Communication to Restaurant Managers via email has become a vital tool in a technology world that never stops evolving. Properly construct emails and use correct and modern terms and phrases. This is particularly pertinent to formal emails in a Restaurant Management environment where the content needs to be concise and without ambiguity, which can cause confusion. Delivering a clear message to your Manager is necessary in order to get the right response.

Think twice before using the following terminology when composing a formal email to you Restaurant Manager.

Words and Phrases to Avoid

“Please note that…” is an overused phrase. It is a polite way to draw attention to part of the content. It is much better to say “be advised that…” which is more assertive and professional.

Other wording frequently used incorrectly in emails is “Sincerely yours “or “Yours very truly”. These are endearing terms that sound Victorian and are not appropriate in our modern day. These can be changed to “faithfully” or “regards”, depending on the relationship your Restaurant Manager.

Sometimes an email begins with "I hope you are well”. Even if you like to give the impression you are a person who cares, the word “hope” has no place in a formal email. Instead say that you respect and appreciate the recipient’s time and move on to the point quickly.

Using “respectfully” adds a softer tone to an email and may sound negative. It does not actually soften the content of the email if declining a request or decision.  Instead replace it with “please”.

“Please do not hesitate to contact me” is a popular and overused phrase. It is a polite way of ending an email, but it is unoriginal and sounds insincere. It is better to give your email a personal touch by using words such as “please call me” or “send me an email” which is still courteous and makes you more approachable.

Finally, “I thought I should reach out” is a vague expression and is an indirect way of eliciting a response from your Restaurant Manager. This sort of approach gets you nowhere.

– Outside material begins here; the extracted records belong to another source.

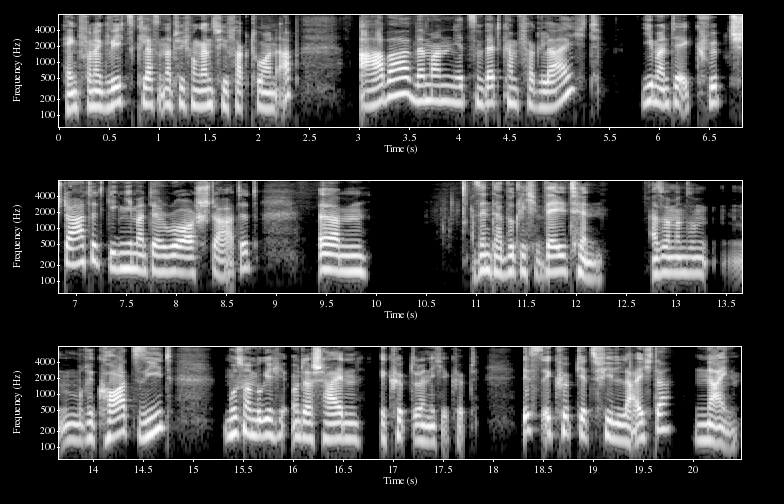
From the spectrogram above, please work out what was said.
Hängt von der Gewichtsklasse natürlich von ganz vielen Faktoren ab. Aber wenn man jetzt einen Wettkampf vergleicht, jemand, der equipped startet gegen jemand, der raw startet, ähm, sind da wirklich Welten. Also wenn man so einen Rekord sieht, muss man wirklich unterscheiden, equipped oder nicht equipped. Ist equipped jetzt viel leichter? Nein.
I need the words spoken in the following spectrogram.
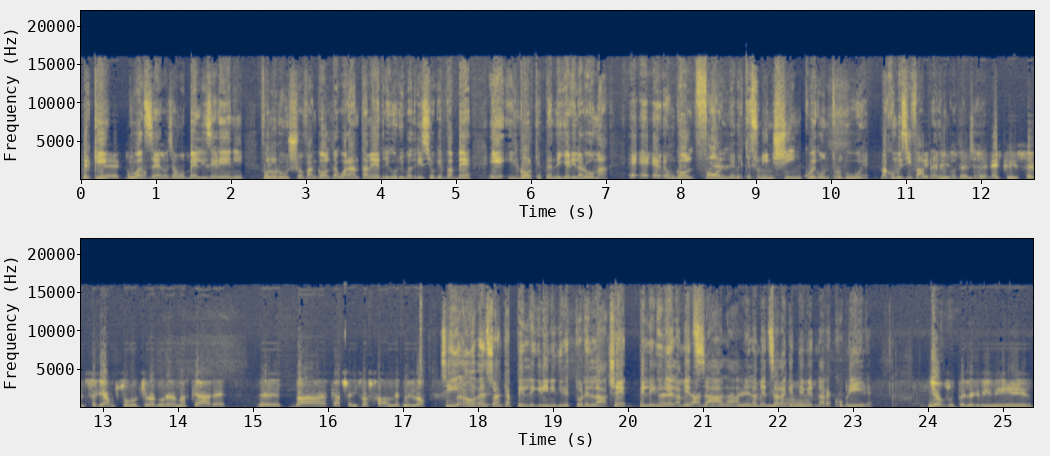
perché eh, 2-0 siamo belli sereni, Foloruscio fa un gol da 40 metri con Rui Patricio che vabbè e il gol che prende ieri la Roma è, è, è un gol folle perché sono in 5 contro 2. Ma come si fa a prendere un gol del genere? E Christensen che ha un solo giocatore da marcare eh, va a caccia di farfalle. Quello, sì, io penso è... anche a Pellegrini, direttore là, cioè Pellegrini eh, è la mezzala, è la mezzala che deve andare a coprire. Io su Pellegrini eh,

Say what you have to say in a clear and concise manner for the desired feedback.